In this space he is both, but he is also a tour guide and martial arts master. As he took me on a journey from the discipline of the samurai to the Korean styles of tae kwon do and hapkido, he said that martial arts were, for him, a defense mechanism at a trying time.

What more trying time than middle school?

“I was a little weensy kid so the bigger kids would throw me around,” he said. “Eventually, I found a (kung fu) school and I did Shaolin for 13 years.”

Eventually, Matsuda learned — then taught — monkey-style kung fu, a rare and difficult discipline because, as he put it, “people don’t like to be low to the ground.” He is the last teacher of this style in the U.S.

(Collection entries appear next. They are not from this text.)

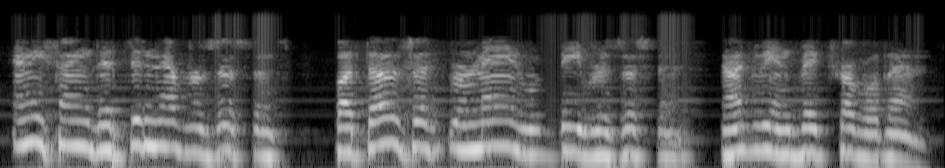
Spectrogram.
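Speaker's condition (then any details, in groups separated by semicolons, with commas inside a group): Multiple sclerosis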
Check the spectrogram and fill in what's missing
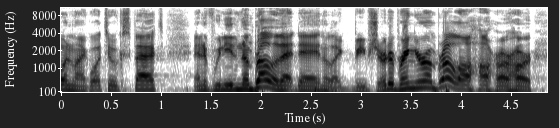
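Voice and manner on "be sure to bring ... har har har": loud, hammed-up TV joker with fake laugh; corny weatherman. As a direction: deliver a lame joke, then guffaw falsely. Mocks weatherman's corny joke.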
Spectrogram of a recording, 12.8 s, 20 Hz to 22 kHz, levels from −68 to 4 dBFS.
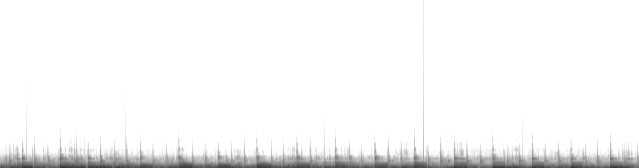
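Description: Tiny clicks or skips in the sound at 0.54, 2.52, 4.51, 6.49, 8.47 and 10.45 s, one about every 2 s, point to overlap between stream segments: the player trims a few milliseconds at each boundary, so the waveform jumps.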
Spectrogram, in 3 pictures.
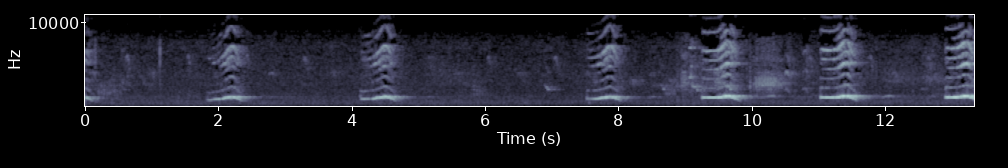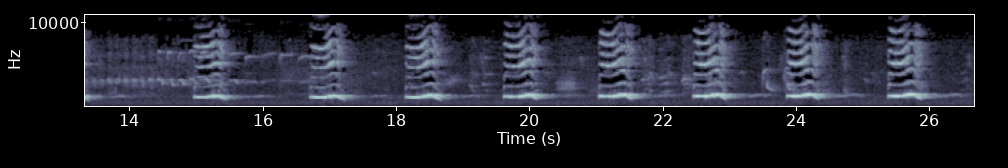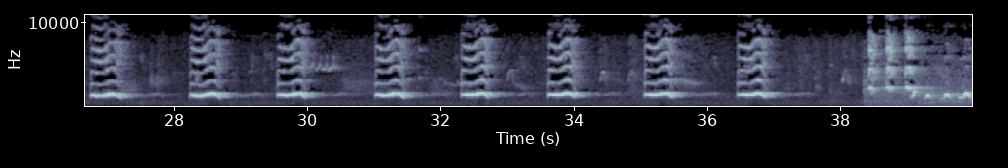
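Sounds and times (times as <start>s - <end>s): koel calling: 38.4s - 39.9s.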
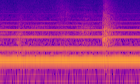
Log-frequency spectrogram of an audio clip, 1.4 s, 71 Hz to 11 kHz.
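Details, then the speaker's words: Music & Sound MC602 radio intercom master, 300 Hz tone at 300 mV peak-to-peak fed into amplifier, heard at master station speaker: steady low tone with buzzy, edgy overtone instead of clean sine; amplifier distorting. "you can hear the tone that's a 300 HZ tone and the signal being fed into the amplifier is 300 molts Peak to Peak"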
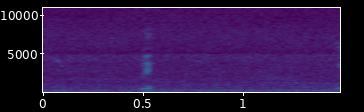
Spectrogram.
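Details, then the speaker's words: A young girl with hiccups, filmed at home while her mother judges which ones are real: a real hiccup followed by a pretended one. "That is a real hiccup. That was not real."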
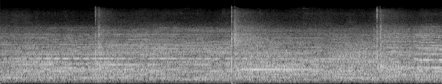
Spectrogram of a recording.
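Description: Violin played with the bow in Carnatic style, a run of sustained notes, with three sharp percussive taps about a second in, just past two seconds and near the end.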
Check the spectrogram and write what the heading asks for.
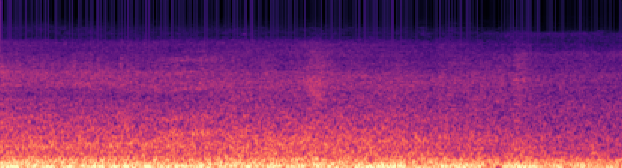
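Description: Steady outdoor street noise with a heavy low rumble.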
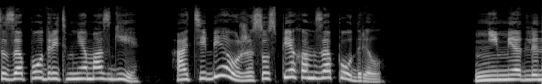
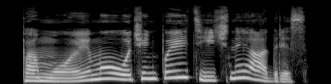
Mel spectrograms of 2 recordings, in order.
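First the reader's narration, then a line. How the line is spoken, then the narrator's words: Slightly dreamy drawl. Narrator (Russian): немного мечтательно протянул тихоход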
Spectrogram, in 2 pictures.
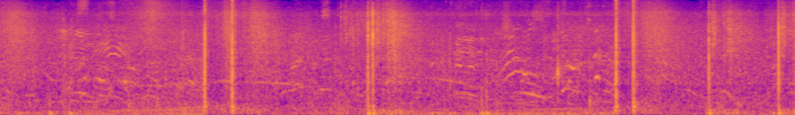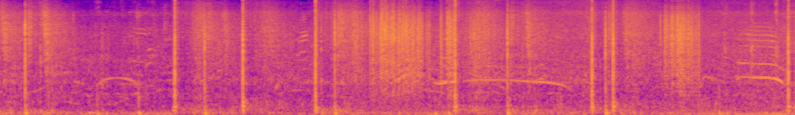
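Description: Firework rockets whistle and hiss as they shoot upward.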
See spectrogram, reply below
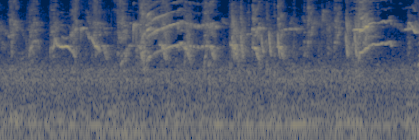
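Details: Common rosefinch, one of the owner's kept birds, giving slurred whistled notes that rise and fall, set within dense overlapping chirps and twitters from other birds nearby.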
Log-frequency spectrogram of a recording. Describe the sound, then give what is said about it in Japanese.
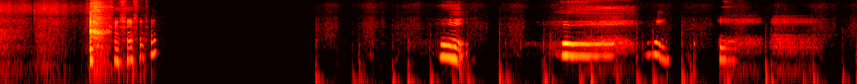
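A woman gives a short, breathy yawn with a rising voiced groan, then falls quiet before soft scattered taps and a few drawn-out murmuring sighs follow. “ごめんなさい。私、あくび。”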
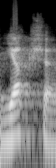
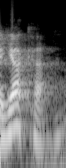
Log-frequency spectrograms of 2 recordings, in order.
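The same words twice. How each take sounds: First: "yaksha" with sh after the k; "yaksha", adding sh before the final a; Sanskrit pronunciation. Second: "yaka" with a plain k, no sh; "yaka", k straight into the final a; alternative pronunciation. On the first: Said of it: "That's how they say it in". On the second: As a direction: say "yaka", leaving out the Sanskrit sh. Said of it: "you can also say the word yaksha". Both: Shown as a demonstration.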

Professionally, he has had a long career in marketing, and his design experience helped form the museum’s exhibits, most of which he created himself. Others have been donated by Hollywood friends of the museum — the terra cotta warrior in the entrance, for example, was carved by Paul Wee, an animator for “The Simpsons.”

The museum began as a road show in 1999 — a booth at various conventions around California. As the booth’s popularity grew, so did the booth itself, and eventually Matsuda leased space for the collection in Santa Clarita in 2007.

When plans for a permanent Santa Clarita location evaporated, museum officials looked elsewhere. They found all the space they would need at a former office near the corner of Magnolia Boulevard and Buena Vista Street. The museum opened in its permanent Burbank location on June 25.

“This is a great city here, and I think we’re home,” Matsuda said.

Just past the shark teeth-laden blunt instruments of the Hawaiian islands, we toured the fighting category that is wholly American — the professional Mixed Martial Arts wall. Beyond that is a timeline of movies’ and television’s influence on the martial arts, and here I found more weapons, this time from “Big Trouble in Little China.” There are another 60 weapons in the museum’s archives; ready to rotate in and out as time goes on and the museum continues to grow.

A small gathering space is where the real mission of the museum will be carried out. Beginning this month, the Martial Arts History Museum will begin a seminar series that will cover samurai swords to sushi to book readings and movie screenings.

It is through these that Matsuda and the museum will tell the stories of the cultures that developed these fighting styles, and how these cultures grew and prospered and lived.

It is two days before July 4, and Michael is impressed that people are walking in off the street on a holiday weekend. He plays the role of greeter and tour guide, and can expound on any of the cultural displays that line the walls and ceilings.


He is in his museum, and he is home.

BRYAN MAHONEY is a recent transplant to Burbank. When he’s not checking his reflection in the cold steel of a ninja star, he can be reached at and on Twitter @818NewGuy.